START Available data
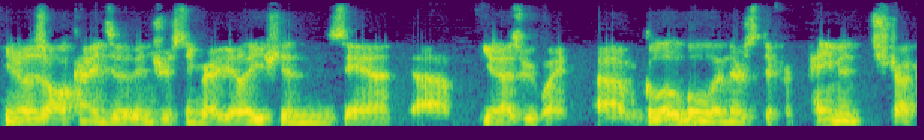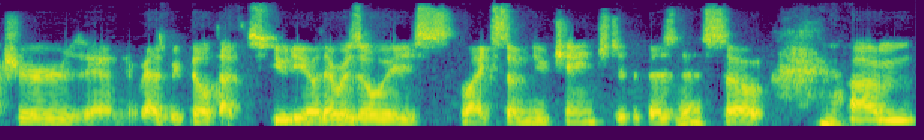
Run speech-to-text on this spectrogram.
you know, there's all kinds of interesting regulations and um, you know as we went um, global and there's different payment structures and as we built out the studio, there was always like some new change to the business. So. Um,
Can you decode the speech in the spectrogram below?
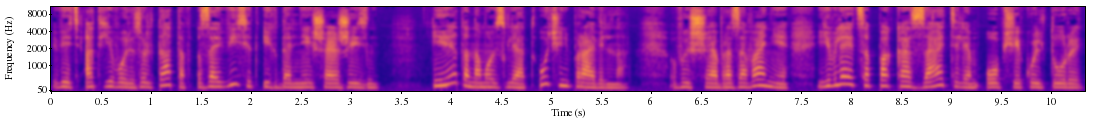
ведь от его результатов зависит их дальнейшая жизнь. И это, на мой взгляд, очень правильно. Высшее образование является показателем общей культуры.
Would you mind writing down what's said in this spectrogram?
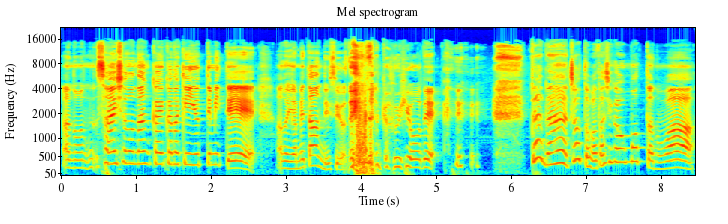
あの最初の何回かだけ言ってみてあのやめたんですよね なんか不評で。ただちょっと私が思ったのは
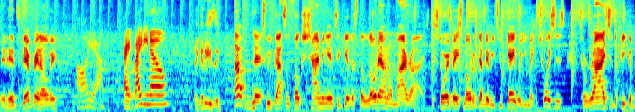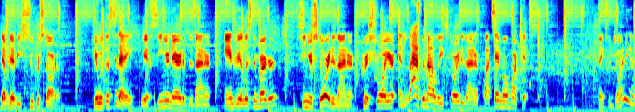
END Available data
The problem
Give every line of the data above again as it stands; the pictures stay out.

Written response
Run speech-to-text on this spectrogram.
you know, there's all kinds of interesting regulations and um, you know as we went um, global and there's different payment structures and as we built out the studio, there was always like some new change to the business. So. Um,
Can you decode the speech in the spectrogram below?
ведь от его результатов зависит их дальнейшая жизнь. И это, на мой взгляд, очень правильно. Высшее образование является показателем общей культуры.
Would you mind writing down what's said in this spectrogram?
あの最初の何回かだけ言ってみてあのやめたんですよね なんか不評で。ただちょっと私が思ったのは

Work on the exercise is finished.